Chandra X-ray Image of 3C321 The Chandra X-ray image of 3C321 shows that both galaxies contain supermassive black holes undergoing a phase of rapid growth. It is unusual for two such active galaxies to be so close to each other. Hot gas in the galaxies is also visible in the image.
VLA/MERLIN Radio Image of 3C321 A bright spot in the VLA and MERLIN radio image shows where the jet from the larger galaxy in 3C321 has struck the side of its companion galaxy - about 20,000 light years away - dissipating some of its energy. The jet is then disrupted and deflected, much like how a stream of water from a hose will splay out after hitting a wall at an angle.
Hubble Optical Image of 3C321 This optical image from Hubble shows the glow from stars in the two galaxies in 3C321. A dust-lane is visible in the larger galaxy, showing that there must have been a merger with a smaller galaxy in the past.

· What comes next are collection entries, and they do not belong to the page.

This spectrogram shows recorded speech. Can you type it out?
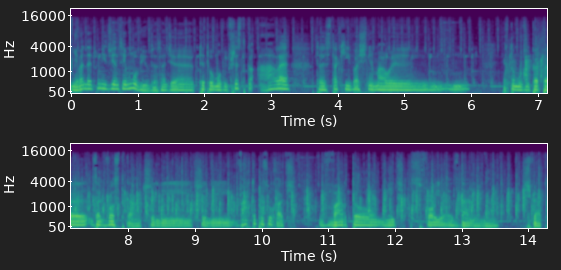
nie będę tu nic więcej mówił. W zasadzie tytuł mówi wszystko, ale to jest taki właśnie mały, mm, jak to mówi Pepe, zagwostka, czyli, czyli warto posłuchać, warto mieć swoje zdanie na świat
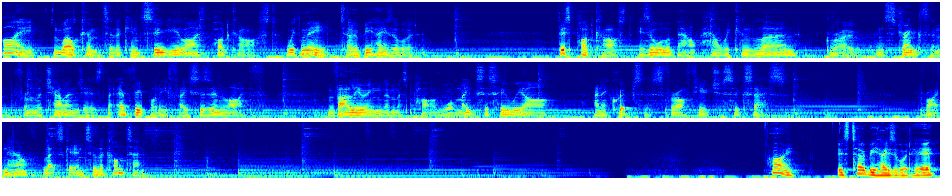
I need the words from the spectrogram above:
Hi, and welcome to the Kintsugi Life podcast with me, Toby Hazelwood. This podcast is all about how we can learn, grow, and strengthen from the challenges that everybody faces in life, valuing them as part of what makes us who we are and equips us for our future success. Right now, let's get into the content. Hi, it's Toby Hazelwood here,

Hubble UV Image of 3C321 This ultraviolet image from Hubble shows large quantities of warm and hot gas in the vicinity of the galaxies in 3C321, indicating that the supermassive black holes in both galaxies have had a violent past.
Comparison of 3C321 Composite to Artist's Illustration This images compares the composite image of 3C321 to an artist's illustration of the system, showing the main galaxy and the companion galaxy. A jet of particles generated by a supermassive black hole at the center of the main galaxy is striking the companion galaxy. The jet is disrupted and deflected by this impact. The key features of this system are labeled in the final view.
Animation of 3C321 This animation of 3C321 will open in a browser window. It begins with a close-up of the supermassive black hole in the center of the main galaxy. Hot gas is falling towards the black hole via a blue disk. Some of this material is swallowed by the black hole, but much of it is ejected in a narrow jet of particles traveling at almost the speed of light. The camera then pulls back to show stars and a dust lane in the main galaxy. As the field of view continues to increase in size, the companion galaxy becomes visible as it swings into the path of the jet from the main galaxy. The jet is deflected and disrupted by the impact with the companion galaxy. [Runtime: 0:46]animation of 3C321